Filed under Writing Exercise Friday

Writing Life: It’s Okay to Take the Stairs

I have a beef with elevators.  Ever since I got stuck in one with my AFJROTC group in a museum in Washington, DC, my relationship with elevators has been love/hate.  On the one hand, you can get to the 15th floor with your legs in tact, without sweat stains, and without your lungs begging you never to put them through that again.  On the other… I got stuck in an elevator.  I don’t think I can be any more clear on that.  Elevators are mechanical, they lurch, and whirr, and when you step off of them, you have this weird, weak-legged feeling.

You’re thinking:  “This is a writing blog, Kit, what’s your point?”

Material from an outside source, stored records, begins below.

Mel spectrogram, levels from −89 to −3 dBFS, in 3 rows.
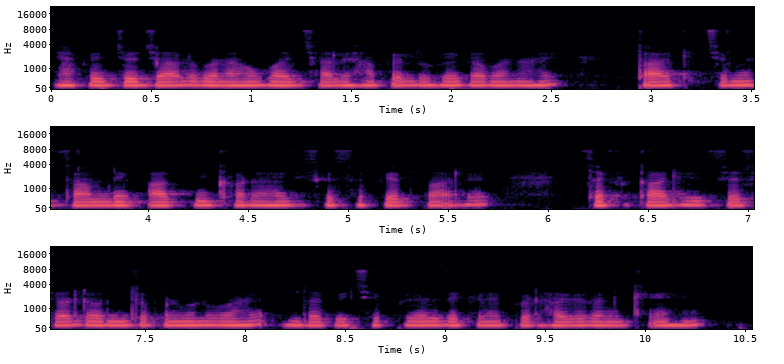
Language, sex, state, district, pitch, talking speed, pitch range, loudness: Hindi, male, Uttar Pradesh, Varanasi, 135 Hz, 205 wpm, 130-140 Hz, -39 LUFS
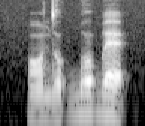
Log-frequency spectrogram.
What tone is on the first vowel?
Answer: low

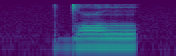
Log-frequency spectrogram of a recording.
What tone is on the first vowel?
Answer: high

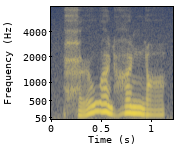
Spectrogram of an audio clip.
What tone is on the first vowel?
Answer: rising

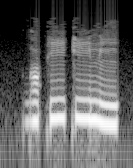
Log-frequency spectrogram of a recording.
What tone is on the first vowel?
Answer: falling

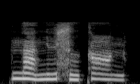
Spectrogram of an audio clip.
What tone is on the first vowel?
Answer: falling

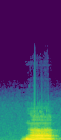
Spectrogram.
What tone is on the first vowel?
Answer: low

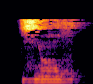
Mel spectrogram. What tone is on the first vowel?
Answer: high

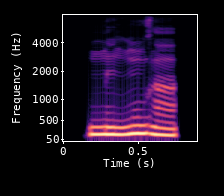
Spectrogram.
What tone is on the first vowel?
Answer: low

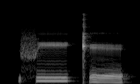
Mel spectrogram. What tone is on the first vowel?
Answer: high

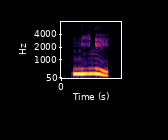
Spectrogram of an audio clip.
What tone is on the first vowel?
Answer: high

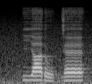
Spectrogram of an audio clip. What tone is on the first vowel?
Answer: high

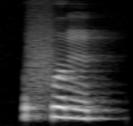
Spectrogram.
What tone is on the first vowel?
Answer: low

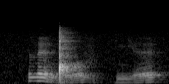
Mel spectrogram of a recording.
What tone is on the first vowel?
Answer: falling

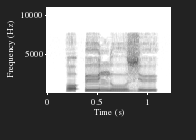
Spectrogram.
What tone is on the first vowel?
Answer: low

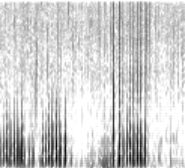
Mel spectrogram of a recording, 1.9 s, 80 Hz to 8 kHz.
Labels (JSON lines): {"label": "biophony, damselfish", "recorder": "SoundTrap 300"}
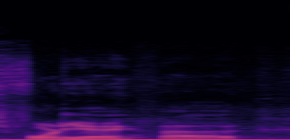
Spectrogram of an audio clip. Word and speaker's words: Fournier: and it was david it's pronounced french fournier park really pretty park i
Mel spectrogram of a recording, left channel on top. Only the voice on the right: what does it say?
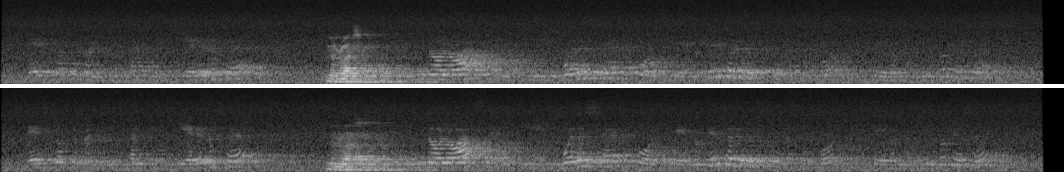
es lo que manifiestan que quieren hacer,
no lo hacen. Y puede ser porque no quieren salir de su zona de confort, pero también podría ser.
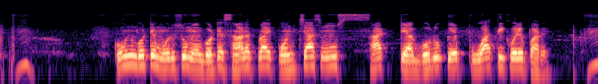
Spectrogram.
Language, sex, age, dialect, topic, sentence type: Bengali, male, 18-24, Western, agriculture, statement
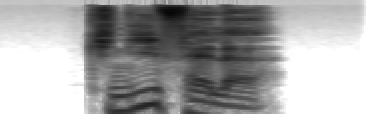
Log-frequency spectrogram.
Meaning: nominative/accusative/genitive plural of Kniefall
- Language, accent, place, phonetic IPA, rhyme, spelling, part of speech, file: German, Germany, Berlin, [ˈkniːˌfɛlə], -iːfɛlə, Kniefälle, noun, De-Kniefälle.ogg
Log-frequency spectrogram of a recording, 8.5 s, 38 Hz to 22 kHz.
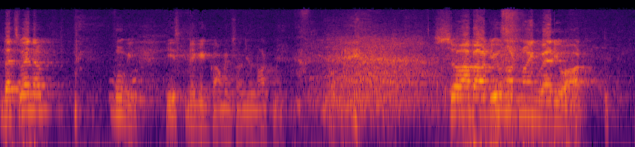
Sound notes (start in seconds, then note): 0.9 laughs; 4.1 laughter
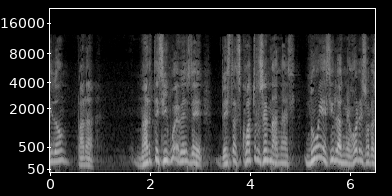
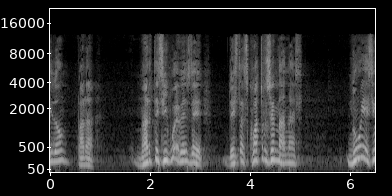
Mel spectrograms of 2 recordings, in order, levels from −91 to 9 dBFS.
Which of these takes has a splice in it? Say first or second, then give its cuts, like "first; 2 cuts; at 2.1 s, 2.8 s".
first; 2 cuts; at 3.2 s, 5.0 s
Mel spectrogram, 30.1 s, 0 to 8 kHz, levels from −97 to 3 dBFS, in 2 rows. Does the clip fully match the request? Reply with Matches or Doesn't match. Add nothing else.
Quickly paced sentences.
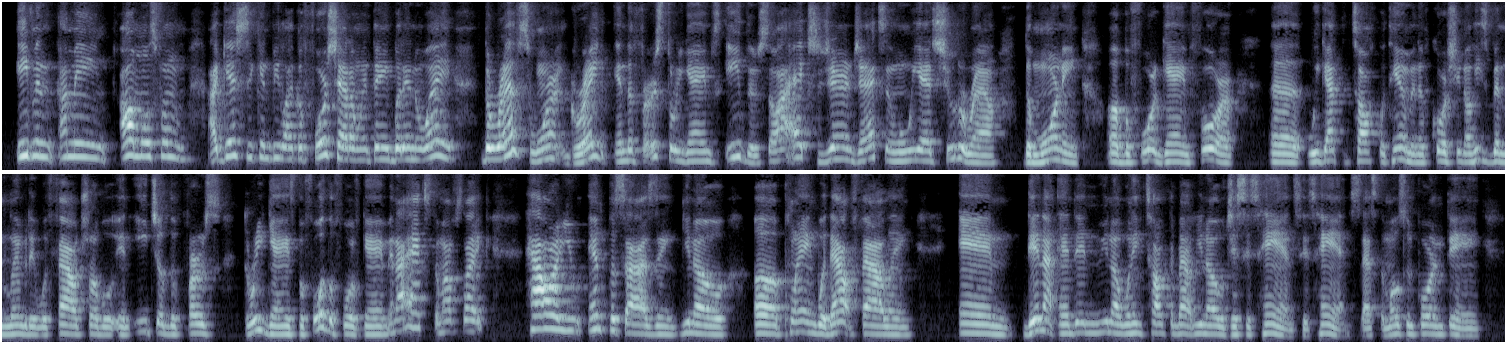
Matches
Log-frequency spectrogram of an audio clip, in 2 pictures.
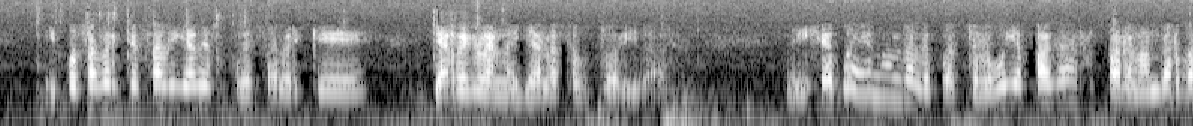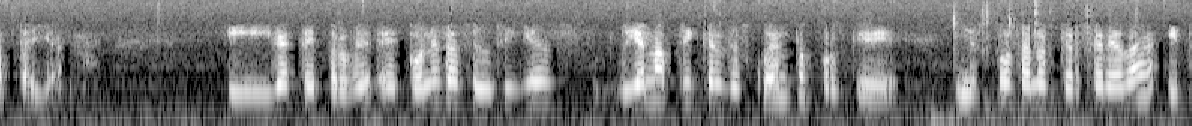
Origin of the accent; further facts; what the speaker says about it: Tlaquepaque, Jalisco, Mexico; soy discapacitado visual y soy del municipio de Tlaquepaque.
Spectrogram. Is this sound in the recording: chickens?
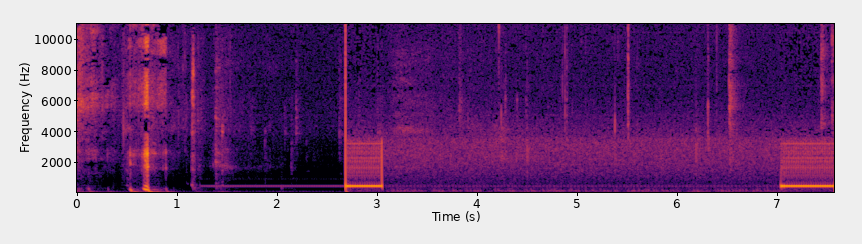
no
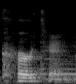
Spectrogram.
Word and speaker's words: curtain: job this one is I want your lips to be forward and open so I'll show the camera here this was her okay so your lips are open and forward her early curtain okay John can you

My point is: It’s okay to take the stairs.  The scenic route, the back roads, the winding paths that take you away from the mechanical “gets-you-from-a-to-b” elevators and freeways of writing.

In an elevator, it takes you from the ground floor, to the fifteenth floor.  It doesn’t matter how you’re getting there.  You don’t question what might be on the floors in between…. but those floors between the ground and fifteenth floor are a necessary part of the building’s structure.  They house the elevator shaft that pulls you “from a-to-b.”

There's your destination... don't you care what's between here and there? What if there's a floor housing zombies? Or unicorns?

In your story, the journey is half the fun.  Each leg of your character’s journey should be essential to the plot, like each floor is essential to the building.  The stairs let you peek through doors, explore different floors, give your character the strength and personal growth to be ready for whatever the fifteenth floor holds.  Would you deny him the experience by sticking him in an elevator, passing all kinds of fun things the other floors may contain?  MAYBE HIS DEAD WIFE IS ON THE FIFTH FLOOR!  He’d want to know that, right?  Poor guy.  He really loved her, now he’ll never know, and never grow through his grief.

Let him wonder what's around the next bend... Also, the climb will be great for his thighs.

I got a little off track, I think.  What I’m trying to say is, taking your character from A-to-B is great.  You want him to get there, but not without the trials and tribulations of pulling himself up a long flight of stairs.  Stairs give him doors, which give him choices, which lead to growth, and that growth will give him the means of defeating his greatest obstacle: whatever lies on the fifteenth floor.

So, to recap:

  • Trials and tribulations are important.
  • Sticking your hero on the fifteenth floor from the first will only get him killed.
  • Reading about a character who hasn’t had the time or pain to grow and overcome is a character too boring to invest time in.
  • Stairs are good for the thighs.

Are you pro-stairs or pro-elevator?  What’s your favorite part of your protagonist’s journey?

Flickr photo: Elevator Buttons © iseethelight

Flickr photo: Stairs © Caucas


Filed under Writing Life